At least eleven people have died and several injured after two explosions rocked Brussels Airport in a suspected terror attack.
Witnesses described seeing ‘dismembered bodies everywhere’ after the blasts which are believed to have centred on the American Airlines check-in desk at around 8am (7am GMT).
There were reports that shouts in Arabic were heard in the building before the two explosion and shots were fired in the aftermath.
Around 90 minutes later, there were reports of another explosion at a Metro station near the EU headquarters in central Brussels in the Maelbeek area of Brussels.
Photographs from inside the arrivals hall showed the floor was covered in fallen roof tiles and dust as bloodied people hobbled out of the airport. Others injured were photographed lying on the floor.
Video also shows terrified passengers running for their lives out of the terminal.
In the aftermath of the explosions thousands of people waiting for flights this morning were penned inside the terminal as police sealed off the shattered arrivals hall.
The explosions come just a day after the Belgium Interior Minister warned of possible revenge attacks after the arrest of Paris terror attack suspect Salah Abdeslam in the city last week.
People already checked-in were then slowly evacuated through emergency exits – but were told to leave all their hand luggage as police checked bags for more explosives.
Evacuated air passengers are being ferried onto buses and are being driven to a ‘crisis centre’ away from the airport. Women and children are being moved first.
Sky News Middle East correspondent Alex Rossi, who was at the airport en route for Tel Aviv, told the channel: “I could feel the buildings move.”
Pauline Deglume tweeted: “My godfather is located at the airport and said he saw dismembered bodies everywhere.”
Armed police in protective clothing combed the building for more wounded travellers and suspicious bags.
All flights are being diverted from the airport this morning as it remains on lockdown.
Flights due to land at Brussels-Zaventem, which handles 21million passengers a year, were sent to Antwerp, Liege, and Brussels Charleroi airports.
The Belgian Interior Minister has raised the country’s security level to ‘maximum’ this morning as it prepares itself for more terror attacks in the wake of the airport bombings.
The incident came as the Belgian capital was on a state of high alert following the arrest of Paris terror attack suspect Salah Abdeslam in the city last week.
Belgium’s Interior Minister, Jan Jambon, said the country was on high alert for a possible revenge attack following the capture of 26-year-old Salah Abdeslam in a flat in Brussels on Friday.
“We know that stopping one cell can … push others into action. We are aware of it in this case,” he told public radio.
Brussels is on high alert following the capture last Friday of Salah Abdeslam, the most-wanted man in Europe, in the Molenbeek neighbourhood of the city after a four-month search.
Just yesterday Belgium’s Interior Minister Jan Jambon said the country was braced for a possible revenge attack following the capture of 26-year-old Abdeslam.

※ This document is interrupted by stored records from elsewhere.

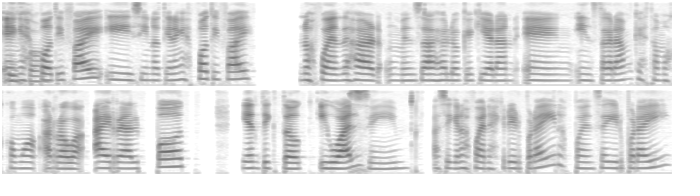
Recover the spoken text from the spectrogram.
en. Spotify. Y si no tienen Spotify, nos pueden dejar un mensaje o lo que quieran en Instagram, que estamos como arroba iRealPod. Y en TikTok igual. Sí. Así que nos pueden escribir por ahí, nos pueden seguir por ahí,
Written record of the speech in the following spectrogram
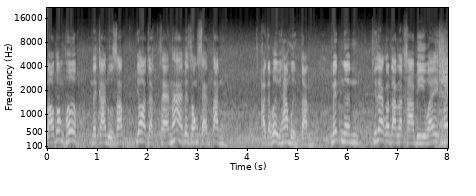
เราต้องเพิ่มในการดูดซับยอดจากแสนห้าเป็นสองแสนตัน อาจจะเพิ่มอีกห้าหมื่นตัน เม็ดเงิน ที่แรกเราดันราคาบีไว้ไม่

France is seeking Abdeslam’s extradition so he can stand trial for his alleged role in the November 13 rampage of gunfire and suicide bombings that killed 130 people in Paris.
Mr Jambon said: “After 18 months of dealing with this terrorist issue, I have learned that when the terrorists and weapons are in the same place, and that’s what we saw in [the suburb of] Forest, we are close to an attack. I’m not saying it is evidence. But yes, there are indications.”
Belgium is under great tension, with its federal prosecutor Frederic Van Leeuw saying yesterday that last year the country worked on 315 new anti-terror cases and nearly 60 so far this year.
Indeed, many witnesses at Brussels Airport today immediately jumped to the conclusion that there had been a terrorist attack, which reflects the nature of the country.
Sky News reporter Alex Rossi, who is at the airport, said tension levels in the city ‘seem to have dropped somewhat’ since the Paris attacks in November.
He added: “I don’t know whether that is because the threat wasn’t as great – clearly if this is a terrorist attack, that isn’t the case – or if that’s because people become… used to terror.
“Terror of course works by people being shocking, being surprising. And when you become more used to that level of threat I suppose you can’t remain at such an anxious, intense level.
“But having said that, people were still worried. People you would talk to would talk about the level of military on the streets, the level of security, and these are anxious times indeed.”
Source: Daily Mail